Marketing: the discipline of growth
Doug Hey, Strategic Brand Marketing Consultant to Ashgrove Marketing and former senior marketer and executive for The Coca-Cola Company, explains why businesses need to give marketing the respect and resources it deserves
Marketing is an investment in growth. Contrary to some popular opinion, it is not about putting up posters or the next social media post: it’s a business discipline designed to drive positive value over time.
Marketing efforts should always support or even, in many cases, dictate the business model, its products, and offerings and how they interact as a portfolio to further the company’s growth objectives. Yet often I feel that many marketers don’t feel the pressure of that responsibility.
I fear that the age of digital marketing is breeding a sense of immediacy. A behaviour of short-term tactics that are often very hard to measure. This is more observable in small to medium firms where budgets are modest and apportioned opportunistically or sporadically at times through the year, instead of annually in support of a sustained and cohesive plan.
This type of ad hoc planning and lack of foresight results in erratic communication and campaigns. Nothing sticks and it doesn’t build or sustain brand equity. Consequently, the next wave of communication has to work just as hard as the first, rather than building on and supporting a growing base layer of awareness, understanding or growing love for your brand.
But why does this happen? If a finance director recommends funds be put aside for audit fees, or a manufacturing director advises an equipment upgrade, it’s usually done and approved without much fuss. So why, when we need to invest in the very thing that keeps the business running – the thing we can sell, and if done properly, sell for more – is there so little trust?
So often, only small sums of money are issued forth, and worst of all, there is a ready acceptance of no, or a poor, result from the effort.
I think that is the issue. Many business leaders seem to accept failure in marketing as if it is the way of the world. This is not good enough. If we bought a substandard piece of equipment or poor-quality ingredients, we would get poor quality, inconsistent products, or services.
So why hire marketers with no experience, or an agency without a strong proven track record? You would never put a rookie in charge of your factory or dealing room, or choose an untested team of lawyers.
Yet this is often what happens with marketing. A friend is trusted to design a logo or brand trademark for free. Somebody “cheap” is selected to write the social media strategy or copy. What this leads to is random communication with no link to the overall business and long-term plan.
If you hired a lawyer, you can be sure you’ll have an invoice for eye-watering sums of money for their advice. You pay that invoice and you listen to that advice. But with your most precious commodity, your product or service, so many people are happy to accept the opinions of spouses, friends and neighbours rather than experts in the field.
Is this because businesses don’t know how to measure marketing success? I think that’s part of it. I’ve been to many campaign kick-off sessions where I have asked what behaviour we are trying to change and what measure of equity are we trying to improve. It’s alarming how many times I am met with a blank stare.

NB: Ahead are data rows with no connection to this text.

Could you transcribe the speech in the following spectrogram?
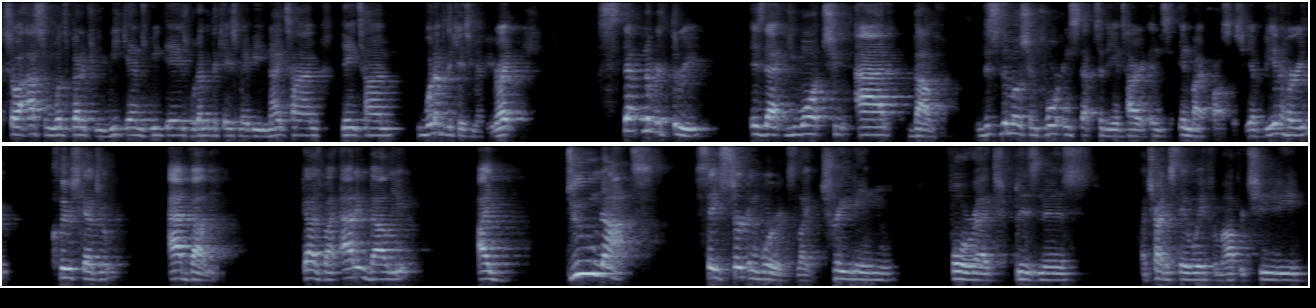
So I ask them what's better for you, weekends, weekdays, whatever the case may be, nighttime, daytime, whatever the case may be, right? Step number three is that you want to add value. This is the most important step to the entire invite process. You have to be in a hurry, clear schedule, add value. Guys, by adding value, I do not say certain words like trading, forex, business. I try to stay away from opportunity.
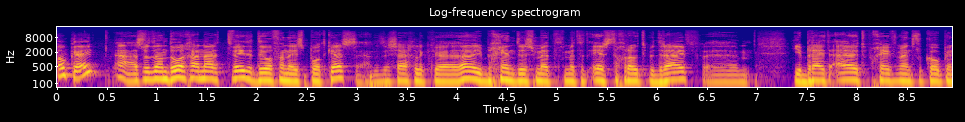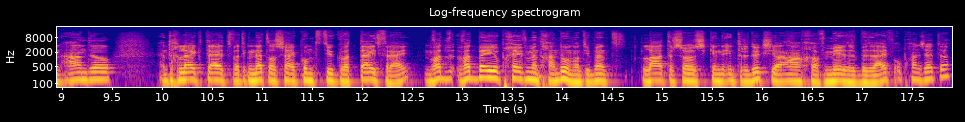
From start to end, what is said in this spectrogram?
Oké, ja, als we dan doorgaan naar het tweede deel van deze podcast. Ja, dat is eigenlijk, eh, nou, je begint dus met, met het eerste grote bedrijf. Ehm, je breidt uit, op een gegeven moment verkoop je een aandeel. En tegelijkertijd, wat ik net al zei, komt natuurlijk wat tijd vrij. Wat, wat ben je op een gegeven moment gaan doen? Want je bent later, zoals ik in de introductie al aangaf, meerdere bedrijven op gaan zetten.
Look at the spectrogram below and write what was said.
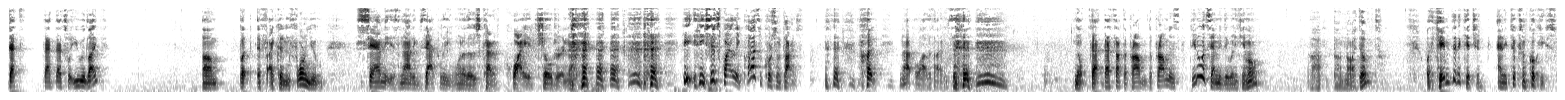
That's, that, that's what you would like? Um, but if I could inform you, Sammy is not exactly one of those kind of quiet children. he, he sits quietly in class, of course, sometimes. but not a lot of times. No, that, that's not the problem. The problem is, do you know what Sammy did when he came home? Uh, no, I don't. Well, he came into the kitchen and he took some cookies.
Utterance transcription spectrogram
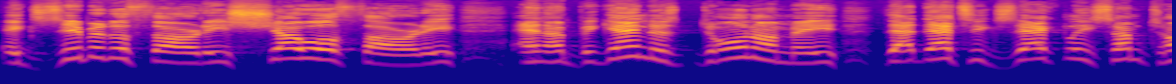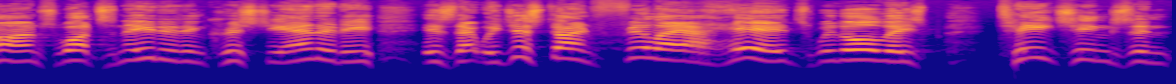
exhibit authority show authority. And it began to dawn on me that that's exactly sometimes what's needed in christianity is that we just don't fill our heads with all these teachings and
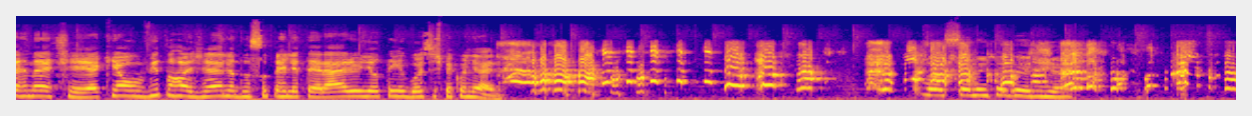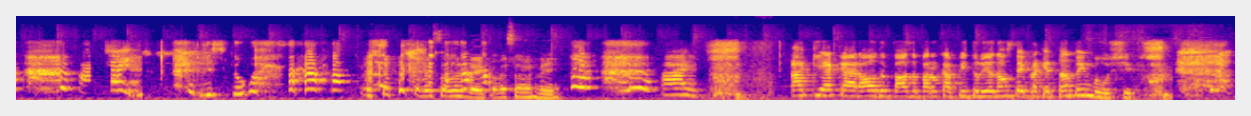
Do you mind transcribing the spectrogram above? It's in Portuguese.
internet, aqui é o Vitor Rogério do Super Literário e eu tenho gostos peculiares. Você não entenderia. Ai, desculpa. começamos bem, começamos bem. Ai. Aqui é a Carol do Pausa para o Capítulo e eu não sei para que tanto embuste.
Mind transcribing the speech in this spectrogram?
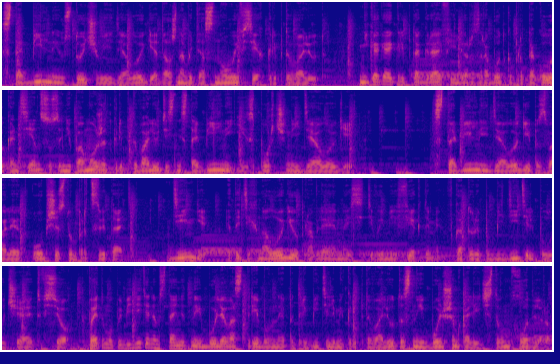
Стабильная и устойчивая идеология должна быть основой всех криптовалют. Никакая криптография или разработка протокола консенсуса не поможет криптовалюте с нестабильной и испорченной идеологией. Стабильные идеологии позволяют обществам процветать. Деньги – это технология, управляемая сетевыми эффектами, в которой победитель получает все. Поэтому победителем станет наиболее востребованная потребителями криптовалюта с наибольшим количеством ходлеров.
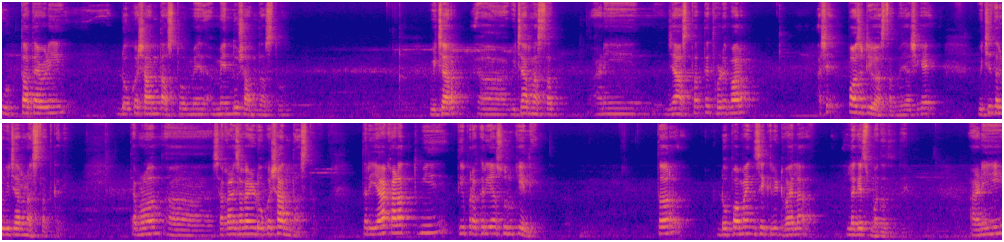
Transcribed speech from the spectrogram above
उठता त्यावेळी डोकं शांत असतो मे मेंदू शांत असतो. विचार विचार नसतात आणि जे असतात ते थोडेफार असे पॉझिटिव्ह असतात. म्हणजे असे काही विचित्र विचार नसतात कधी. त्यामुळं सकाळी सकाळी डोकं शांत असतं. तर या काळात तुम्ही ती प्रक्रिया सुरू केली तर डोपामाइन सिक्रेट व्हायला लगेच मदत होते. आणि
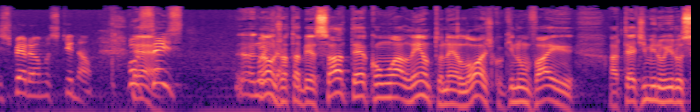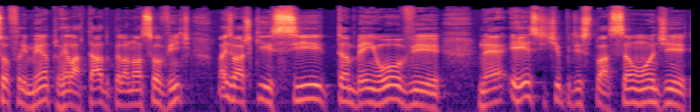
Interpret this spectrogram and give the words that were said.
Esperamos que não. Vocês é. Não, é. JB, só até como um alento, né? Lógico que não vai até diminuir o sofrimento relatado pela nossa ouvinte, mas eu acho que se também houve né, este tipo de situação onde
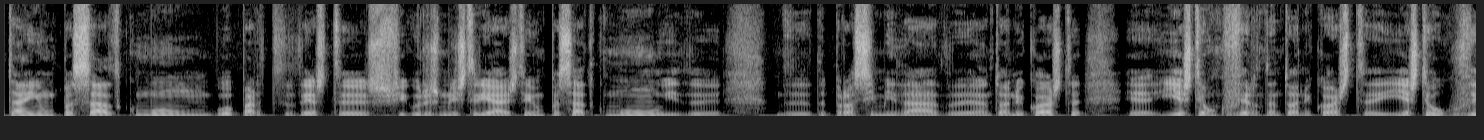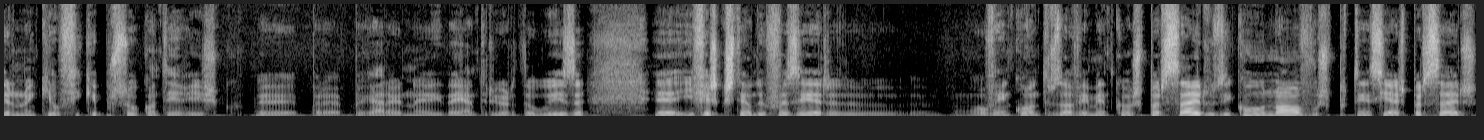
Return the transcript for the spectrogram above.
tem um passado comum, boa parte destas figuras ministeriais têm um passado comum e de, de, de proximidade a António Costa, eh, e este é um governo de António Costa, e este é o governo em que ele fica por sua conta e risco eh, para pegar na ideia anterior da Luísa, eh, e fez questão de o fazer. Eh, houve encontros, obviamente, com os parceiros e com novos potenciais parceiros,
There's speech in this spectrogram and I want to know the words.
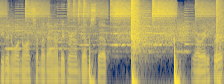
Demon One wants some of that underground dubstep. Y'all ready for it?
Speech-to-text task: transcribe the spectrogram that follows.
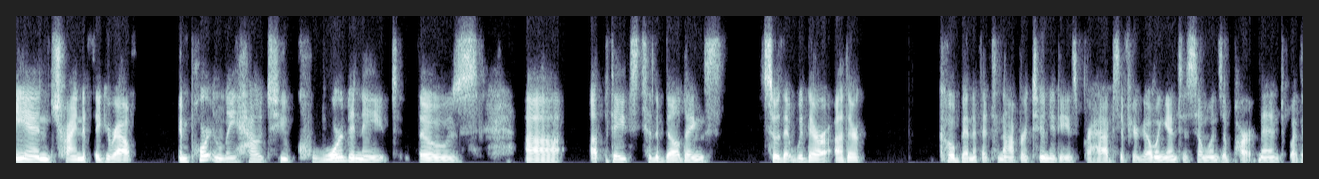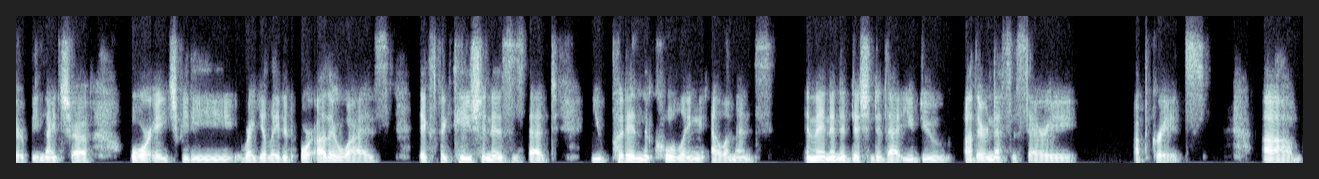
And trying to figure out, importantly, how to coordinate those uh, updates to the buildings so that there are other co-benefits and opportunities. Perhaps if you're going into someone's apartment, whether it be NYCHA or HPD regulated or otherwise, the expectation is, is that you put in the cooling elements. And then in addition to that, you do other necessary upgrades. Um,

In these instances, you have a team that are not working to a plan. But as a business leader, maybe this is down to you. Have you hired an experienced team who know where to start to build a plan for success? Is this team integrated properly into the business and aware of the strategic plans for the future?
Fortunately, the great thing about marketing expertise is that if you don’t have it in-house, you can contract it in. Much in the same way that you might hire a law firm to address a legal problem, you can benefit from a group of experienced, talented people and pay only for the work that is needed at that point. This gives you access to – and advice from – those who are skilled in the particular area that you need at the right time.
I strongly encourage anyone thinking marketing can be done on the cheap, or on a whim, to stop and think again. Get the right advice. Insist on a proper marketing plan that has clear deliverables and measures in place.
Marketing is a discipline and, if treated as such, has a much greater potential to create the business growth you are seeking.
- Doug is a Fellow of the Chartered Institute of Marketing and a Non- Executive Director. He owns a luxury branded product company that is developing markets in the UK, France, West and Southern Africa. With 30 years’ global experience at The Coca-Cola Company in senior marketing and executive management positions, Doug is a highly experienced classic marketer and business leader.